Moses had to be sheltered in the cleft of a rock as He was granted a glimpse of the glory of the Lord. Isaiah cried out when he saw the Lord in a vison:

“Woe is me, for I am undone!
Because I am a man of unclean lips,
And I dwell in the midst of a people of unclean lips;
For my eyes have seen the King,
The Lord of hosts” (Isaiah 6:5).

When the Lord took Peter, James and John up a mountain and was transfigured before them, “His face shone like the sun, and His clothes became as white as the light” (Matthew 17:2). His glory and beauty radiated from Him as His essential character was displayed.

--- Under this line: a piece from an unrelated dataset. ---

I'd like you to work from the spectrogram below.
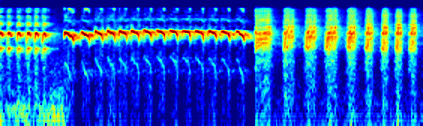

Likewise, when He set aside His glory and came down in humility and servanthood to live among men and give Himself as a sacrifice for sin, no garments of humility were required. He came to Bethlehem, not Jerusalem. He was a child refugee in Egypt, not a Prince like Moses. He was a carpenter in Nazareth, not an Emperor in Rome. He had twelve poor disciples, not a retinue of wealthy retainers. He owned no property and when He died His possessions amounted to the clothes on His back. The Apostle Paul chronicled His journey from eternity into time and back again:

“who, being in the form of God, did not consider it robbery to be equal with God, but made Himself of no reputation, taking the form of a bondservant, and coming in the likeness of men.
And being found in appearance as a man, He humbled Himself and became obedient to the point of death, even the death of the cross.
Therefore God also has highly exalted Him and given Him the name which is above every name, that at the name of Jesus every knee should bow, of those in heaven, and of those on earth, and of those under the earth, and that every tongue should confess that Jesus Christ is Lord, to the glory of God the Father” (Philippians 2:6-11).

The high priest’s garments of beauty and glory, as well as the holy garments, pointed forward to a Man who never needed to aspire to those great attributes, but possessed them in Himself and displayed them throughout His life.

One of the joys of becoming a Christian is to increasingly appreciate the beauty, glory and holiness of the Lord Jesus, until the day when we see Him face to face. The coronation of King Charles will no doubt be a dazzling display of regal splendour, pomp and glory but it cannot be compared to the glory and majesty of the Lord Jesus and the wonder we will experience when we finally see Him.

“What a day that will be,
When my Jesus I shall see,
And I look upon His face,
The One who saved me by His grace . . .”